**About this exercise:**
Set the material down again exactly, line by line, skipping each picture.

**Material provided:**
++++

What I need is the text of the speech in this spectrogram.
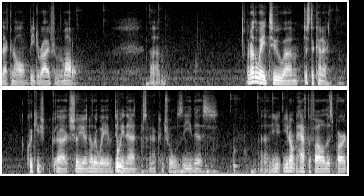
That can all be derived from the model. Um, another way to, um, just to kind of quickly uh, show you another way of doing that, I'm just going to control Z this. You, you don't have to follow this part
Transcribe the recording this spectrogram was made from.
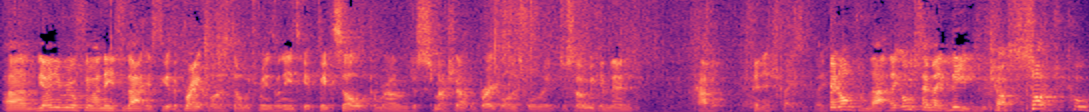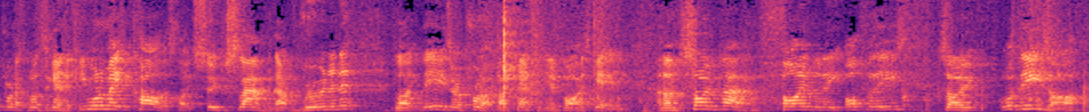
Um, the only real thing I need for that is to get the brake lines done, which means I need to get Big Salt to come around and just smash out the brake lines for me, just so we can then have it finished basically. Going on from that, they also make these, which are such a cool product. Once again, if you want to make a car that's like super slammed without ruining it, like these are a product I definitely advise getting, and I'm so glad I can finally offer these. So what these are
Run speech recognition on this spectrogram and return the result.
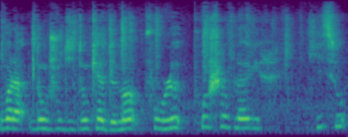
Voilà, donc je vous dis donc à demain pour le prochain vlog. Kissou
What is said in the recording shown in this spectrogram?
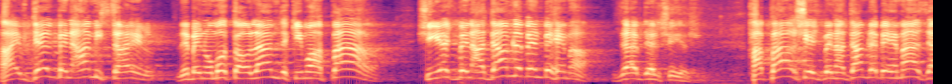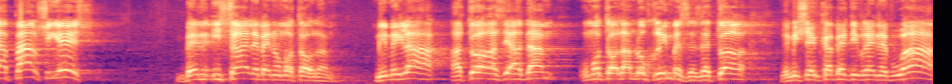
ההבדל בין עם ישראל לבין אומות העולם זה כמו הפער שיש בין אדם לבין בהמה. זה ההבדל שיש. הפער שיש בין אדם לבהמה זה הפער שיש בין ישראל לבין אומות העולם. ממילא התואר הזה אדם, אומות העולם לא קוראים בזה, זה תואר למי שמקבל דברי נבואה,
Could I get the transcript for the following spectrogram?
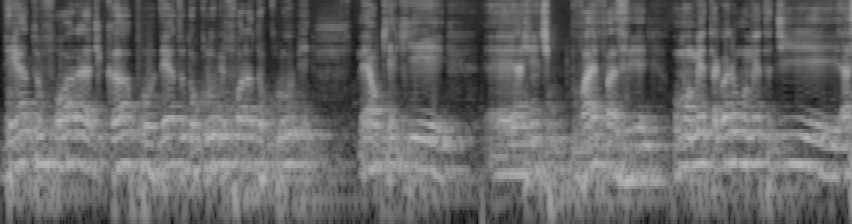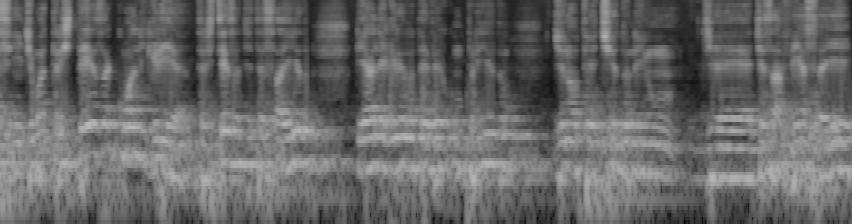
dentro, fora de campo, dentro do clube, fora do clube, né, o que que é, a gente vai fazer. O momento agora é um momento de, assim, de uma tristeza com alegria. Tristeza de ter saído e a alegria do dever cumprido, de não ter tido nenhum de, é, desavença aí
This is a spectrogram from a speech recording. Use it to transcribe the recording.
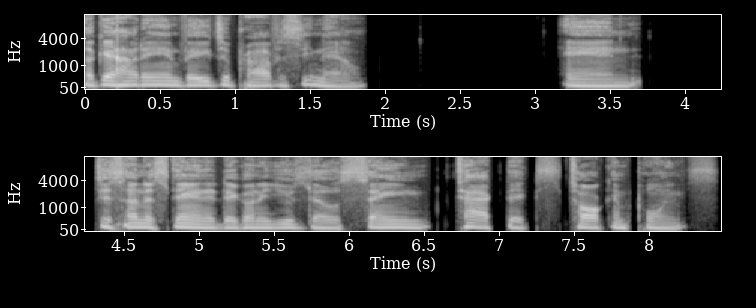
Look at how they invade your privacy now. And just understand that they're going to use those same tactics, talking points,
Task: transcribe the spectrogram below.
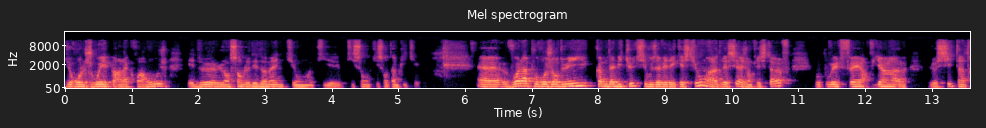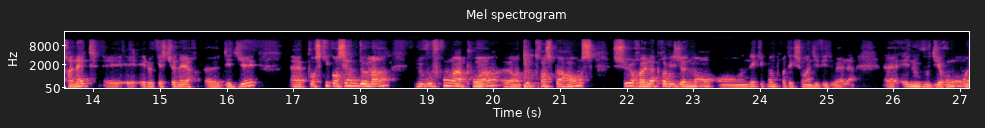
du rôle joué par la Croix-Rouge et de l'ensemble des domaines qui, ont, qui, qui, sont, qui sont impliqués. Euh, voilà pour aujourd'hui. Comme d'habitude, si vous avez des questions à adresser à Jean-Christophe, vous pouvez le faire via le site intranet et, le questionnaire euh, dédié. Euh, pour ce qui concerne demain, nous vous ferons un point euh, en toute transparence sur l'approvisionnement en équipement de protection individuelle et nous vous dirons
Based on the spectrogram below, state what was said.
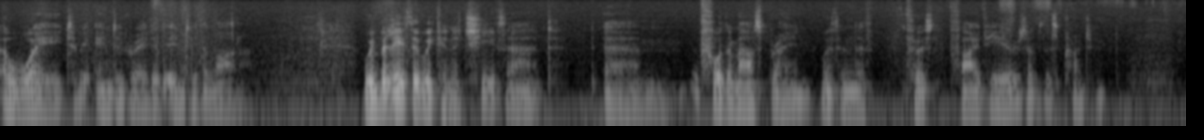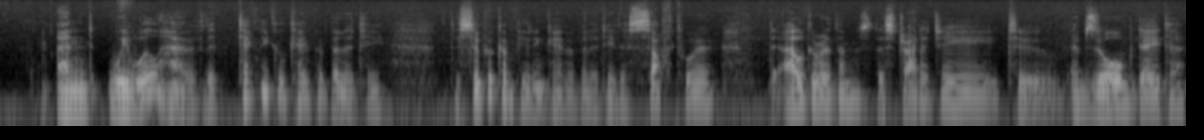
a way to be integrated into the model. We believe that we can achieve that um, for the mouse brain within the first five years of this project. And we will have the technical capability, the supercomputing capability, the software, the algorithms, the strategy to absorb data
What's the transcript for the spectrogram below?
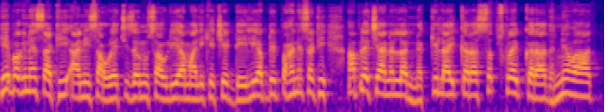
हे बघण्यासाठी आणि सावळ्याची जणू सावली या मालिकेचे डेली अपडेट पाहण्यासाठी आपल्या चॅनलला नक्की लाईक करा सबस्क्राईब करा. धन्यवाद.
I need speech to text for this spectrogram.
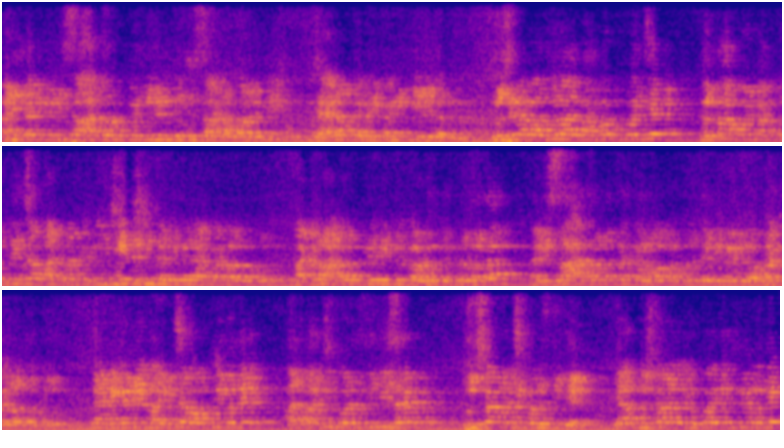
आणि त्या ठिकाणी सहा हजार रुपये दिले दोनशे साठ हजाराची जाहिरात त्या ठिकाणी केली जाते. दुसऱ्या बाजूला लाखो रुपयाचे खत आपण टाकतो. त्याच्या अठरा जीएसटी हजार काढून घेतलं जातात आणि सहा जणांचा करवा मात्र त्या ठिकाणी मोठा केला जातो. त्या ठिकाणी लाईटच्या बाबतीमध्ये आताची परिस्थिती साहेब दुष्काळाची परिस्थिती आहे. या दुष्काळ उपाययोजनेमध्ये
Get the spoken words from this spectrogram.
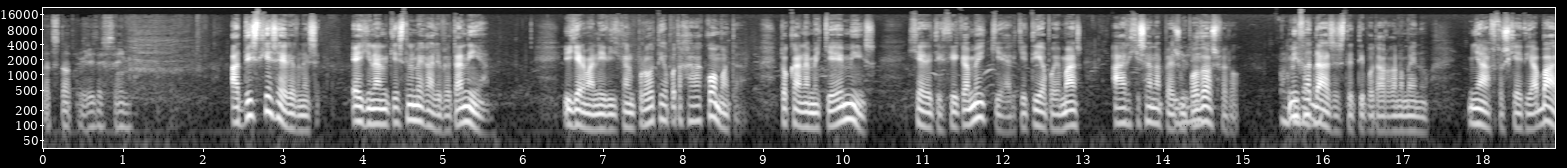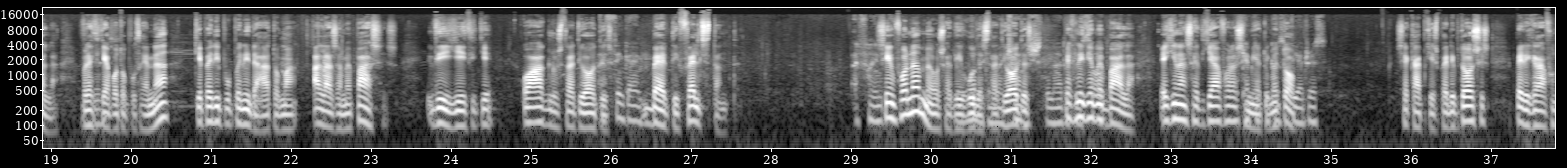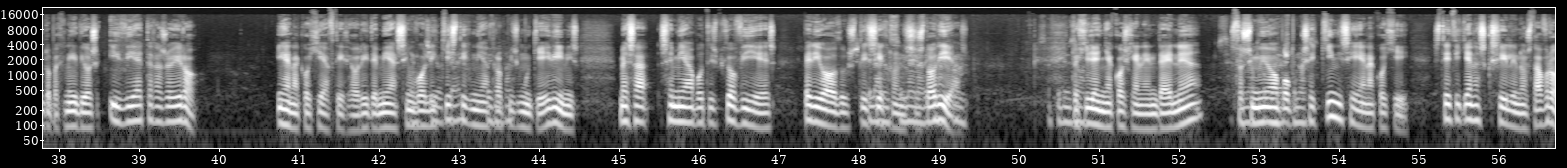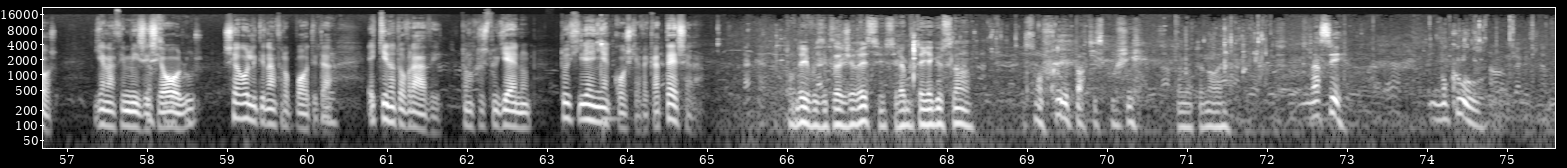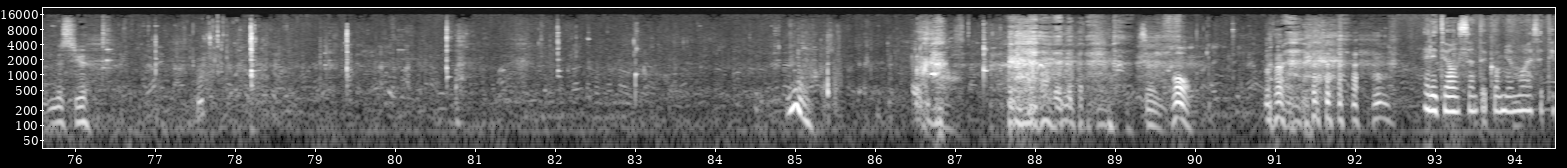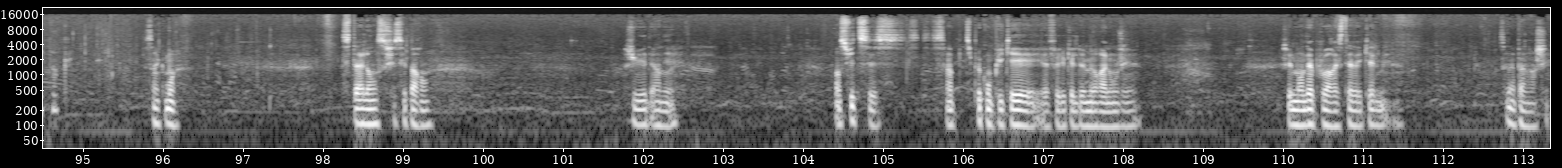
that's not really the same. Αντίστοιχες έρευνες έγιναν και στην Μεγάλη Βρετανία. Οι Γερμανοί βγήκαν πρώτοι από τα χαρακόμματα. Το κάναμε και εμείς. Χαιρετηθήκαμε και αρκετοί από εμάς άρχισαν να παίζουν ποδόσφαιρο. Μη φαντάζεστε τίποτα οργανωμένο. Μια αυτοσχέδια μπάλα βρέθηκε από το πουθενά και περίπου 50 άτομα αλλάζαμε πάσες. Διηγήθηκε ο Άγγλος στρατιώτης Μπέρτι Φέλσταντ. Σύμφωνα με όσα διηγούνται στρατιώτες, παιχνίδια με μπάλα έγιναν σε διάφορα σημεία του μετώπου. Σε κάποιες περιπτώσεις περιγράφουν το παιχνίδι ως ιδιαίτερα ζωηρό. Η ανακοχή αυτή θεωρείται μια συμβολική στιγμή ανθρωπισμού και ειρήνης μέσα σε μια από τις πιο βίαιες περιόδους της σύγχρονης ιστορίας. Το 1999, στο σημείο από όπου ξεκίνησε η ανακοχή, στήθηκε ένας ξύλινος σταυρός για να θυμίζει σε όλους, σε όλη την ανθρωπότητα, εκείνο το βράδυ των Χριστουγέννων του 1914. Attendez, vous exagérez, c'est la bouteille à Gosselin. Il s'en fout, il est parti se coucher. Ça m'étonnerait. Merci. Beaucoup, monsieur. C'est bon. Elle était enceinte combien de mois à cette époque? Cinq mois. C'était à Lens, chez ses parents. Juillet dernier. Ensuite, c'est c'est un petit peu compliqué. Il a fallu qu'elle demeure allongée. J'ai demandé à pouvoir rester avec elle, mais ça n'a pas marché.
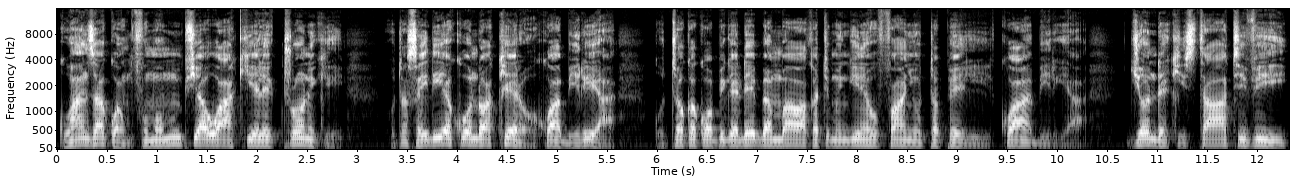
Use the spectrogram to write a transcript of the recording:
Kuanza kwa mfumo mpya wa kielektroniki utasaidia kuondoa kero kwa abiria kutoka kwa wapiga debe ambao wakati mwingine hufanya utapeli kwa abiria. John Deki, Star TV,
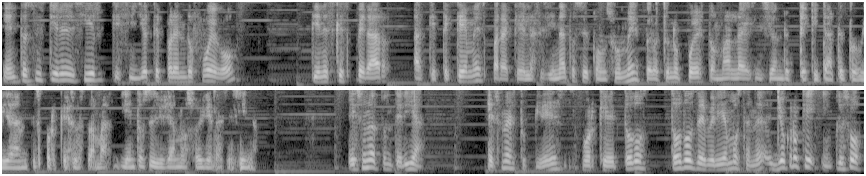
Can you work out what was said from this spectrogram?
entonces quiere decir que si yo te prendo fuego, tienes que esperar a que te quemes para que el asesinato se consume, pero tú no puedes tomar la decisión de te quitarte tu vida antes porque eso está mal. Y entonces yo ya no soy el asesino. Es una tontería, es una estupidez, porque todos, todos deberíamos tener, yo creo que incluso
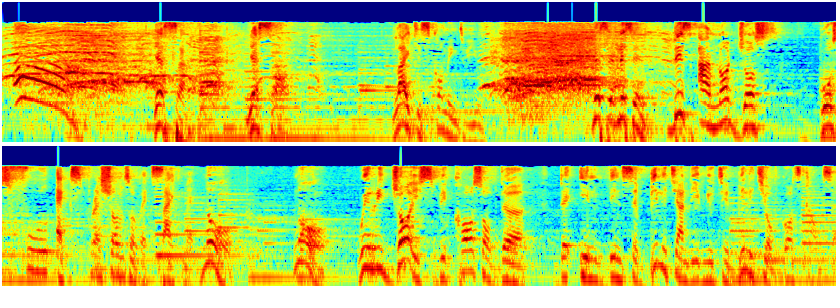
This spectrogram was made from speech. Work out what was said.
ah. Yes, sir. Yes, sir. Light is coming to you. Listen, listen. These are not just boastful expressions of excitement. No. No. We rejoice because of the, the invincibility and the immutability of God's counsel.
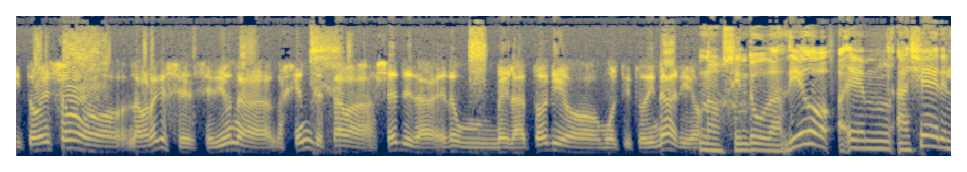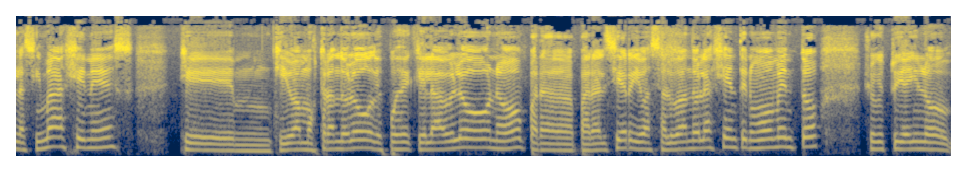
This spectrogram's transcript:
y todo eso, la verdad que se, se dio una, la gente estaba ayer, era, era un velatorio multitudinario. No, sin duda. Diego, eh, ayer en las imágenes que, mm, que, iba mostrándolo después de que él habló, ¿no? Para, para el cierre iba saludando a la gente. En un momento, yo que estoy ahí lo,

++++

**Written reply:**
What I need is the text of the speech in this spectrogram.
That can all be derived from the model. Um, another way to, um, just to kind of quickly uh, show you another way of doing that, I'm just going to control Z this. You, you don't have to follow this part
Transcribe the recording this spectrogram was made from.
Um, the only real thing I need for that is to get the brake lines done, which means I need to get Big Salt to come around and just smash out the brake lines for me, just so we can then have it finished basically. Going on from that, they also make these, which are such a cool product. Once again, if you want to make a car that's like super slammed without ruining it, like these are a product I definitely advise getting, and I'm so glad I can finally offer these. So what these are
Run speech recognition on this spectrogram and return the result.
Voilà, donc je vous dis donc à demain pour le prochain vlog. Kissou
What is said in the recording shown in this spectrogram?
ההבדל בין עם ישראל לבין אומות העולם זה כמו הפער שיש בין אדם לבין בהמה. זה ההבדל שיש. הפער שיש בין אדם לבהמה זה הפער שיש בין ישראל לבין אומות העולם. ממילא התואר הזה אדם, אומות העולם לא קוראים בזה, זה תואר למי שמקבל דברי נבואה,
Could I get the transcript for the following spectrogram?
dentro, fora de campo, dentro do clube, fora do clube, né, o que que é, a gente vai fazer. O momento agora é um momento de, assim, de uma tristeza com alegria. Tristeza de ter saído e a alegria do dever cumprido, de não ter tido nenhum de, é, desavença aí
This is a spectrogram from a speech recording. Use it to transcribe the recording.
Look at how they invade your privacy now. And just understand that they're going to use those same tactics, talking points,
Task: transcribe the spectrogram below.
du rôle joué par la Croix-Rouge et de l'ensemble des domaines qui, ont, qui, qui, sont, qui sont impliqués. Euh, voilà pour aujourd'hui. Comme d'habitude, si vous avez des questions à adresser à Jean-Christophe, vous pouvez le faire via le site intranet et, le questionnaire euh, dédié. Euh, pour ce qui concerne demain, nous vous ferons un point euh, en toute transparence sur l'approvisionnement en équipement de protection individuelle et nous vous dirons
Based on the spectrogram below, state what was said.
a way to be integrated into the model. We believe that we can achieve that um, for the mouse brain within the first five years of this project. And we will have the technical capability, the supercomputing capability, the software, the algorithms, the strategy to absorb data
What's the transcript for the spectrogram below?
हे बघण्यासाठी आणि सावळ्याची जणू सावली या मालिकेचे डेली अपडेट पाहण्यासाठी आपल्या चॅनलला नक्की लाईक करा सबस्क्राईब करा. धन्यवाद.
I need speech to text for this spectrogram.
आणि त्या ठिकाणी सहा हजार रुपये दिले दोनशे साठ हजाराची जाहिरात त्या ठिकाणी केली जाते. दुसऱ्या बाजूला लाखो रुपयाचे खत आपण टाकतो. त्याच्या अठरा जीएसटी हजार काढून घेतलं जातात आणि सहा जणांचा करवा मात्र त्या ठिकाणी मोठा केला जातो. त्या ठिकाणी लाईटच्या बाबतीमध्ये आताची परिस्थिती साहेब दुष्काळाची परिस्थिती आहे. या दुष्काळ उपाययोजनेमध्ये
Get the spoken words from this spectrogram.
that's not really the same. Αντίστοιχες έρευνες έγιναν και στην Μεγάλη Βρετανία. Οι Γερμανοί βγήκαν πρώτοι από τα χαρακόμματα. Το κάναμε και εμείς. Χαιρετηθήκαμε και αρκετοί από εμάς άρχισαν να παίζουν ποδόσφαιρο. Μη φαντάζεστε τίποτα οργανωμένο. Μια αυτοσχέδια μπάλα βρέθηκε από το πουθενά και περίπου 50 άτομα αλλάζαμε πάσες. Διηγήθηκε ο Άγγλος στρατιώτης Μπέρτι Φέλσταντ. Σύμφωνα με όσα διηγούνται στρατιώτες, παιχνίδια με μπάλα έγιναν σε διάφορα σημεία του μετώπου. Σε κάποιες περιπτώσεις περιγράφουν το παιχνίδι ως ιδιαίτερα ζωηρό. Η ανακοχή αυτή θεωρείται μια συμβολική στιγμή ανθρωπισμού και ειρήνης μέσα σε μια από τις πιο βίαιες περιόδους της σύγχρονης ιστορίας. Το 1999, στο σημείο από όπου ξεκίνησε η ανακοχή, στήθηκε ένας ξύλινος σταυρός για να θυμίζει σε όλους, σε όλη την ανθρωπότητα, εκείνο το βράδυ των Χριστουγέννων του 1914. Attendez, vous exagérez, c'est la bouteille à Gosselin. Il s'en fout, il est parti se coucher. Ça m'étonnerait. Merci. Beaucoup, monsieur. C'est bon. Elle était enceinte combien de mois à cette époque? Cinq mois. C'était à Lens, chez ses parents. Juillet dernier. Ensuite, c'est c'est un petit peu compliqué. Il a fallu qu'elle demeure allongée. J'ai demandé à pouvoir rester avec elle, mais ça n'a pas marché.
Use the spectrogram to write a transcript of the recording:
Kuanza kwa mfumo mpya wa kielektroniki utasaidia kuondoa kero kwa abiria kutoka kwa wapiga debe ambao wakati mwingine hufanya utapeli kwa abiria. John Deki, Star TV,
Can you work out what was said from this spectrogram?
entonces quiere decir que si yo te prendo fuego, tienes que esperar a que te quemes para que el asesinato se consume, pero tú no puedes tomar la decisión de te quitarte tu vida antes porque eso está mal. Y entonces yo ya no soy el asesino. Es una tontería, es una estupidez, porque todos, todos deberíamos tener, yo creo que incluso
This spectrogram was made from speech. Work out what was said.
ah. Yes, sir. Yes, sir. Light is coming to you. Listen, listen. These are not just boastful expressions of excitement. No. No. We rejoice because of the, the invincibility and the immutability of God's counsel.
This spectrogram's transcript:
y todo eso, la verdad que se, se dio una, la gente estaba ayer, era, era un velatorio multitudinario. No, sin duda. Diego, eh, ayer en las imágenes que, mm, que, iba mostrándolo después de que él habló, ¿no? Para, para el cierre iba saludando a la gente. En un momento, yo que estoy ahí lo,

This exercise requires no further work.